Tomorrow marks the 79th anniversary of the first inauguration of a President on January 20. Until 1937, presidential terms began on March 4, leaving a long 4-month gap between election day and the oath of office. The need to shorten that interval was recognized by Congress during the Great Depression. Lawmakers approved the amendment on March 2, 1932 and it was ratified by enough states to take effect on January 23, 1933.
The amendment also changed the annual meeting date for Congress from the first Monday in December to January 3. That had an even greater effect on U.S. politics than the presidential date because the second session of each Congress convened after elections in which many could have been defeated and the balance of power in each house could have changed.
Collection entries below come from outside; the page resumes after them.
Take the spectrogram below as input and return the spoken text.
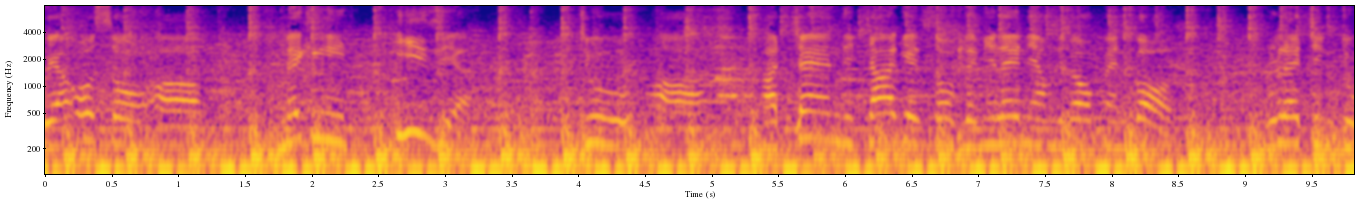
we are also uh, making it easier to uh, attain the targets of the Millennium Development Goals relating to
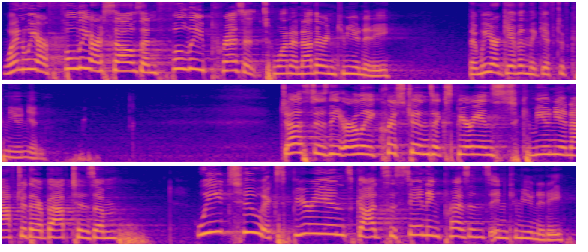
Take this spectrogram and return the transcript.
when we are fully ourselves and fully present to one another in community, then we are given the gift of communion. Just as the early Christians experienced communion after their baptism, we too experience God's sustaining presence in community.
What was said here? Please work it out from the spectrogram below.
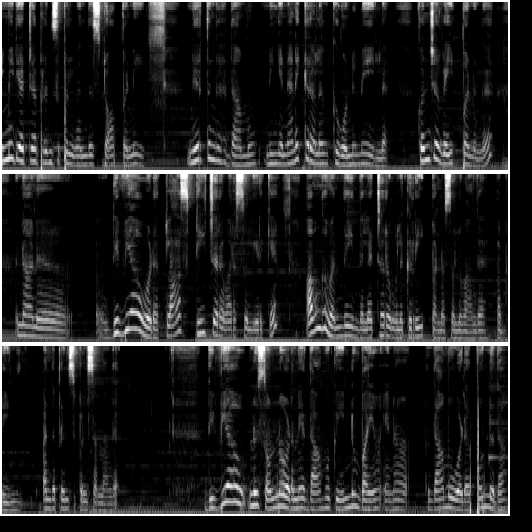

It also meant that House members were running for reelection when they had served only half their term.
That timetable made accountability difficult and freed members from many incentives to pay attention to their voters during the second year of their term. It also freed presidents from close scrutiny until near the end of their first year in office. The 20th amendment improved both responsiveness and accountability.